Mission bonuses are less focused on performance, output, or productivity and are instead given for meeting a milestone.
For example, a team leader might be given a mission bonus for growing their team to ten employees.
Profit-sharing is a way for companies to reward employees directly for company performance.
Each year, when the business earns a profit, a percentage of this is “shared” with each employee.
It’s a way of saying, “Thank you for playing your part in earning our company a profit this year.”
For some, bringing up the subject of performance bonuses with your employer can be an uncomfortable situation.
However, if you don’t ask, you likely will never get one.
So, here are some steps you can follow to have a productive conversation with your boss about performance bonuses.
You’ve already taken the first step by educating yourself on the types of performance bonuses that exist and how they’re calculated.
This will help you have a better conversation with your manager and allow you to understand how your company approaches performance bonuses and why.
It’s best to ask your manager to book some time to discuss so that they don’t feel like they’re being ambushed or caught off guard.
Try to catch your manager at a good time (when they are in a good mood and not in the middle of something else), and ask if you’d be able to schedule some time to discuss how your company makes decisions around performance bonuses.
Approaching the conversation this way shows that you respect their time.
However, they might simply invite you to discuss the issue right away, so be prepared for this.
The best way to initiate this conversation is to approach it with a mindset of curiosity.
You’re not saying, “Hey, I want a bonus.” You’re saying, “I’d like to understand how this whole thing works.”
So, start by asking your manager if the company has a policy on performance bonuses:
“I’d like to know how company name approaches performance bonuses. Is there a policy or structure for that?”
It’s possible that your company doesn’t have a performance bonus structure in place. If that’s the case, then it may be a matter of negotiation.
If the answer you get to the previous question is “We don’t really have a policy for that,” then your next question should be, “Is it something we could investigate and look at putting in place?”
Assuming you get a positive response from your manager (that is, they’re interested in discussing this matter further), then you should suggest a structure for how a performance bonus might be implemented.
You should link this directly to your output and productivity as an employee, whatever that might be for your role.
For example, if you’re a food production worker, you might suggest a performance bonus structure linked to a production metric such as the number of food items produced.
This article was written for informational purposes only and should not be construed as legal, financial, tax, or any other kind of advice.
Let’s break down some frequently asked questions about performance bonuses.

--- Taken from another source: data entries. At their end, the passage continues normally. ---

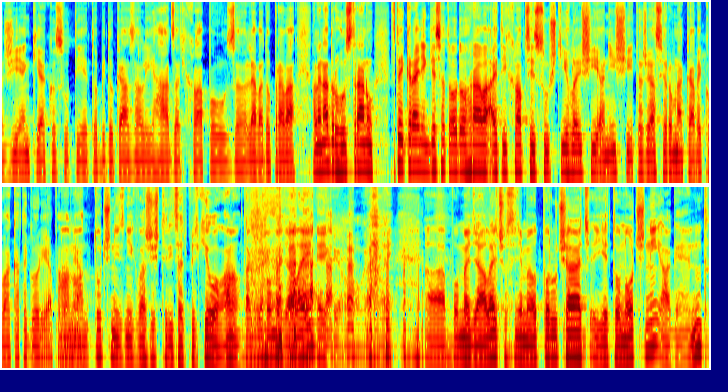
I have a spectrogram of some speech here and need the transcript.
žienky, ako sú tieto, by dokázali hádzať chlapov z ľava doprava. Ale na druhú stranu, v tej krajine, kde sa to odohráva, aj tí chlapci sú štíhlejší a nižší, takže asi rovnaká veková kategória. Áno, a tučný z nich váži 45 kg, áno, takže poďme ďalej. poďme ďalej, čo si ideme odporúčať. Je to Nočný agent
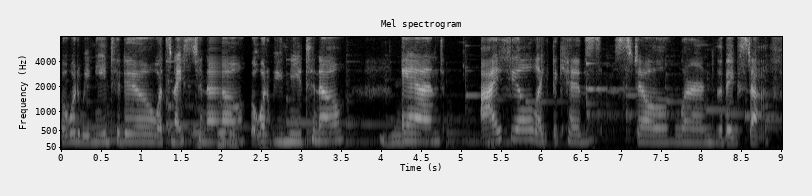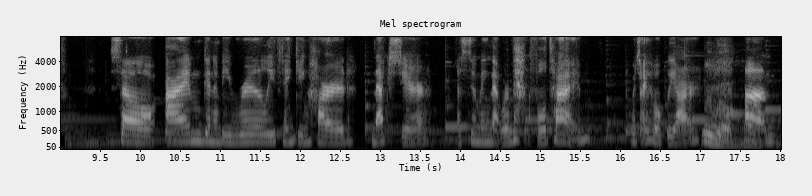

Yes, performance bonuses get taxed. They are considered supplemental wages by the IRS and taxed at a rate of 22%.
Performance bonuses are generally tied to your productivity or output as an employee.
Each company has a different structure for giving performance bonuses, so you’ll need to discuss this with your manager and set out a plan for achieving the performance targets.
Refer to the above section for tips on how to ask your boss about performance bonuses.
The typical performance bonus is between 2.5%–7.5% of your annual salary, though your company has the discretion to set an amount that is appropriate to them. Amounts of 10% or 15% of your salary are pretty common too.
For example, if you have a base salary of $35,000, and your performance bonus is 7.5%, then your bonus amount would be $2,625 ($35,000 x .075).
Now that you better understand performance bonuses, including how they work, why they exist, and the different kinds of structures employers use for giving bonuses out, there’s one question left to answer:
How can you get one?
Start the conversation with your boss to explore whether performance bonuses are a possibility at your company.
For more information on bonuses, pay and other benefits, visit the Employee Benefits Resource Center.